*** RECORDS TO USE ***

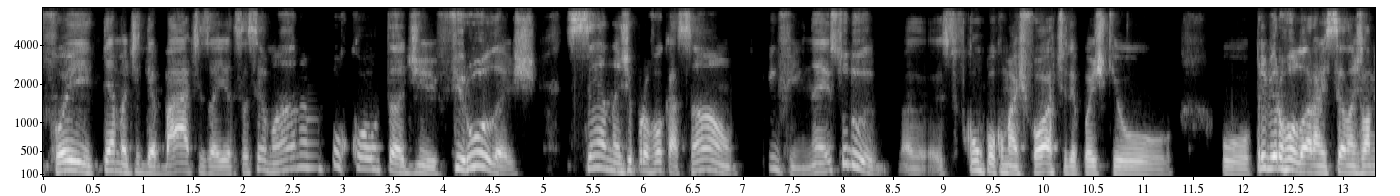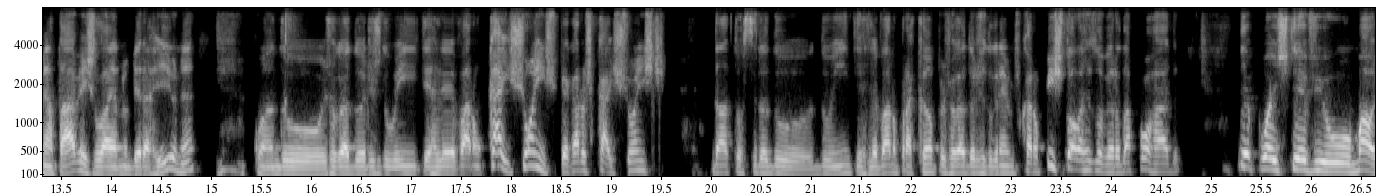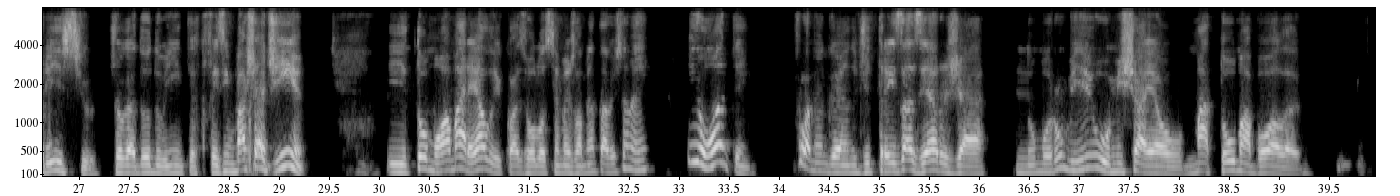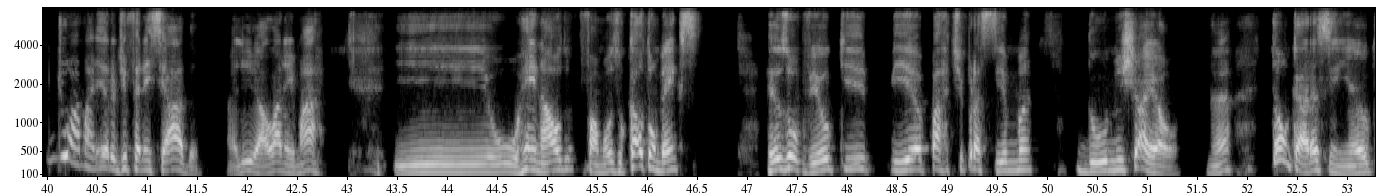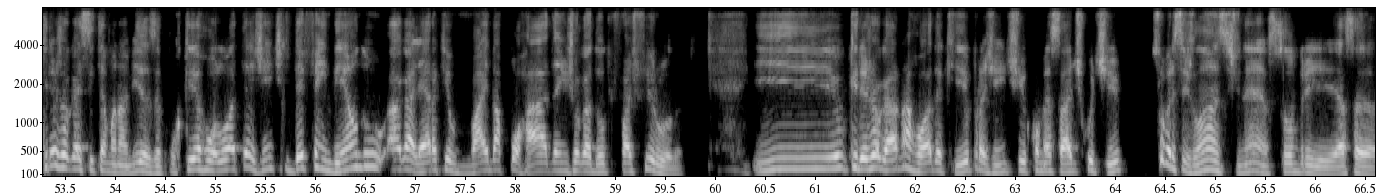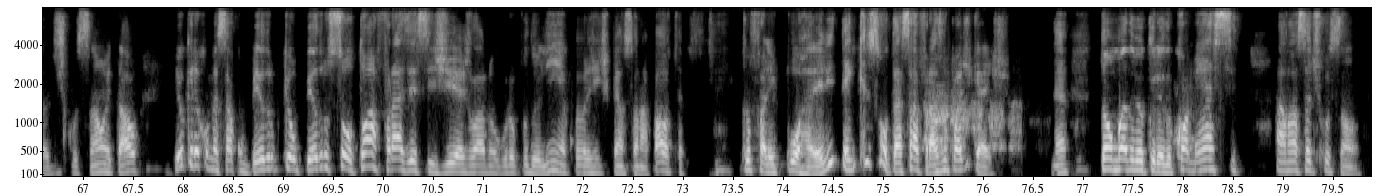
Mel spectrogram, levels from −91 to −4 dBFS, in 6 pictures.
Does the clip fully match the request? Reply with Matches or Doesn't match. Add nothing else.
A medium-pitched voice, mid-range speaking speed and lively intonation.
Matches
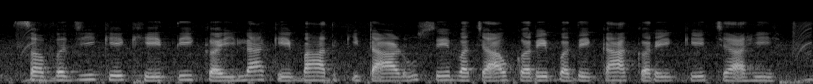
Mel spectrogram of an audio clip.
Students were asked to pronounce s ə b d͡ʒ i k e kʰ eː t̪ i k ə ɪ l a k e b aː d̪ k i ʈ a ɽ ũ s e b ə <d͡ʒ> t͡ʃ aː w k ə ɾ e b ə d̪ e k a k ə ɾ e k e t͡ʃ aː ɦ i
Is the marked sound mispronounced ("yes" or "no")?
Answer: yes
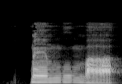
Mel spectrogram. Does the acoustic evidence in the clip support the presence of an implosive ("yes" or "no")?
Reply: no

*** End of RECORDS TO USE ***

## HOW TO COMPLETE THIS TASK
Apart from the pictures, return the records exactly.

## WRITTEN ANSWER
Mel spectrogram, levels from −91 to −4 dBFS, in 6 pictures.
Does the clip fully match the request? Reply with Matches or Doesn't match. Add nothing else.
A medium-pitched voice, mid-range speaking speed and lively intonation.
Matches
Mel spectrogram of an audio clip.
Students were asked to pronounce s ə b d͡ʒ i k e kʰ eː t̪ i k ə ɪ l a k e b aː d̪ k i ʈ a ɽ ũ s e b ə <d͡ʒ> t͡ʃ aː w k ə ɾ e b ə d̪ e k a k ə ɾ e k e t͡ʃ aː ɦ i
Is the marked sound mispronounced ("yes" or "no")?
Answer: yes
Mel spectrogram. Does the acoustic evidence in the clip support the presence of an implosive ("yes" or "no")?
Reply: no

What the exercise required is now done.